- Author / Creator
- Mooney, Julie
For some moving toward reconciliation is controversial; for others acting on decades of talk about reconciliation is long over-due. Debates about Canada’s relationship with Indigenous Peoples have the potential to build or break apart Canada. Institutions of higher education in Canada have a critical role to play in challenging the reproduction of colonial narratives, leading the way responsibly by re-creating academic systems, centering anti-colonial epistemologies and ontologies, and decolonizing teaching and curricular practices. Building on my master’s thesis research into Faculty Learning Communities (FLCs), this doctoral study contributes to a significant gap in scholarly knowledge on educational development in support of Indigenizing and decolonizing university teaching and curricular practices.
In this doctoral study, I inquired into the experiences of faculty members who had participated in one of two, year-long cohorts of a FLC on Indigenization (which were held in the academic years 2016-17 and 2017-18). This FLC program on Indigenization was facilitated by an educational developer and an Indigenous Studies professor at a Canadian university and in partnership with local Indigenous Elders, Knowledge Keepers, and community members. Using narrative inquiry, I asked: What are the experiences of Canadian university professors who participated in a FLC on Indigenization of their teaching and curricular practices? At this relatively early stage in scholarly work on the subject of reconciliation in higher education, especially within the field of educational development, the stories of experience of the university educators who participated in that FLC program are the most impactful source of data available. Through one-on-one research conversations, I explored the FLC experiences of three non-Indigenous, settler professors. As they told and retold, lived and relived their stories of experience, the meaning they make of their learning journeys emerged, and we entered into further exploration of how they subsequently transferred that learning into efforts to decolonize, Indigenize, and move toward reconciliation in their teaching and curricular practices.

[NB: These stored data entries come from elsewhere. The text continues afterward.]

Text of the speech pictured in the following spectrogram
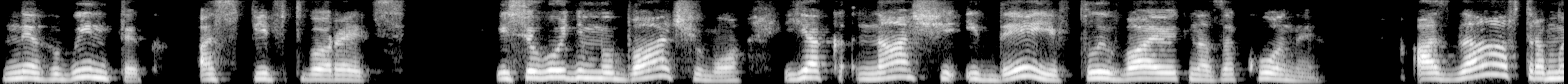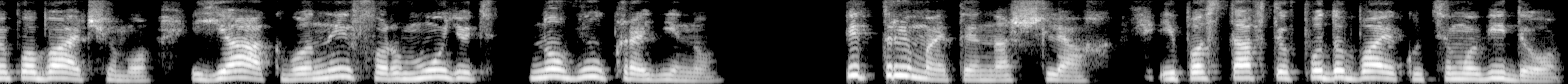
не гвинтик, а співтворець. І сьогодні ми бачимо, як наші ідеї впливають на закони. А завтра ми побачимо, як вони формують нову країну. Підтримайте наш шлях і поставте вподобайку цьому відео.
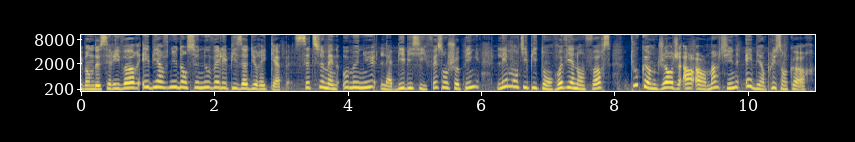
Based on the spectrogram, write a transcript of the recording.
Salut bande de sérivores et bienvenue dans ce nouvel épisode du récap. Cette semaine au menu, la BBC fait son shopping, les Monty Python reviennent en force, tout comme George R. R. Martin et bien plus encore.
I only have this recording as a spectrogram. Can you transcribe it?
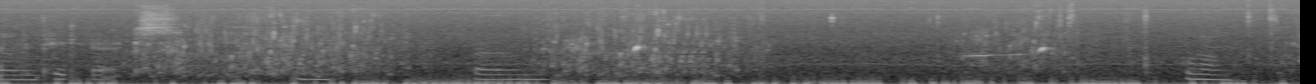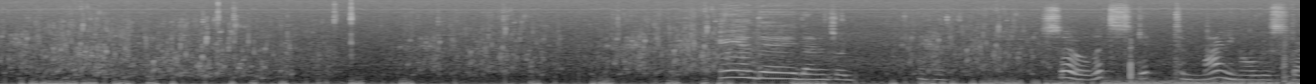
diamond pickaxe. Mm -hmm. Hold on. And a diamond sword. Okay. So, let's get to mining all this stuff.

Owing to COVID-19 pandemic restrictions, I met with research participants through an online video communication platform for a series of individual research conversations held in 2020 and 2021. Working individually with John, Anthony, and Molly (pseudonyms), I engaged with each of them in a co-composing process to arrive at three narrative accounts based on their respective field texts and my reflective research memos. Thinking with these narrative accounts and through the three-dimensional narrative inquiry space of temporality, sociality, and place, I identified five resonant threads: 1) ongoing learning: towards empathy and social-mindedness; 2) the strengths of the FLC facilitators; 3) epistemological and ontological dissonance; 4) unsettling settlers; and 5) the urgency of settler action. These resonant threads provide insights into particular experiences that reverberated across John’s, Anthony’s, and Molly’s stories of experience and that resonated with my learning journey into decolonizing and Indigenizing. I closed this work with a return to the personal, practical, social, and theoretical justifications for the study, as well as an exploration of new wonders that have emerged from the findings.
- Graduation date
- Fall 2022
- Type of Item
- Doctor of Philosophy
- This thesis is made available by the University of Alberta Library with permission of the copyright owner solely for non-commercial purposes. This thesis, or any portion thereof, may not otherwise be copied or reproduced without the written consent of the copyright owner, except to the extent permitted by Canadian copyright law.